Aside from Beck’s essay attempting to explain Thursday’s implosion, Jonathan Schreiber also posted on Medium his own 3,400-word exegesis on the corporate bloodletting.

“What does success look like? If you are an entrepreneur, this seemingly simple question may be hard to answer. And no one even tells you to think about it, let alone helps you define it,” Schreiber wrote in a meandering essay that blamed the company’s troubles a general decline on the popularity of “conservative media.”

“Failure, on the other hand, is easy to define,” he went on, presenting the sacking of dozens of people, who are now desperate for jobs to support themselves and their families, as the sort of philosophical musing one might have enjoyed in a college dorm room at 3 a.m. “I am certain that TheBlaze is not a failure, yet I am equally as sure that TheBlaze is not a success.”

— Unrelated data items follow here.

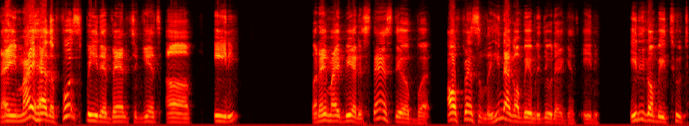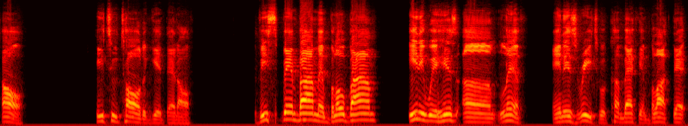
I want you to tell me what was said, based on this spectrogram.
Now he might have the foot speed advantage against um Edey. But they might be at a standstill, but offensively, he's not gonna be able to do that against Edey. Edey's gonna be too tall. He's too tall to get that off. If he spin him and blow by him, Edey with his um length and his reach will come back and block that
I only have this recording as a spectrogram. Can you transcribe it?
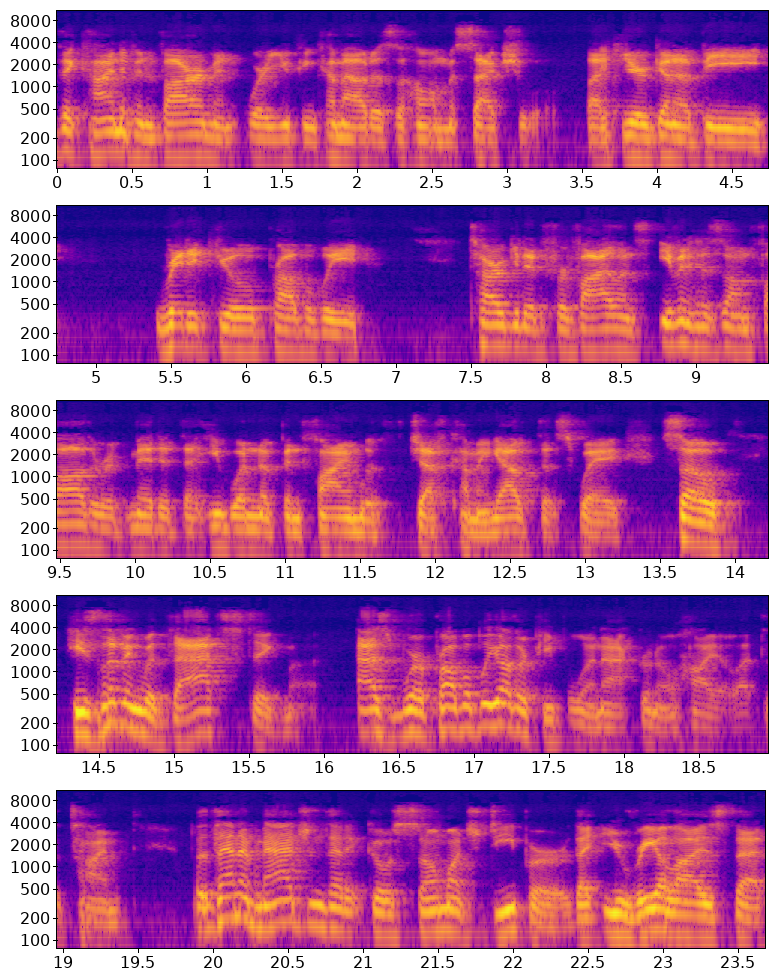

Beck, who has attempted multiple course corrections over the past three years in an effort to right his corporate ship, wrote: “We started The Blaze for one purpose: we wanted to change the world for the better. In this regard, I’m proud of the success that we’ve had, but it’s not nearly enough. We can do more. We can do better. Everything we’ve been working on for the past six months begins now.”

He added: “My purpose is clearer today than it has been in years: Love, Courage, Truth. As difficult as the changes we made today have been, this was an important first step in getting to where we are going.”

If Beck tried to sound an upbeat note—an optimistic future borne of clear thinking and self-knowledge—a former associate characterized the situation way: “Same mistakes. Same ‘now I know what we have to do’ declarations.”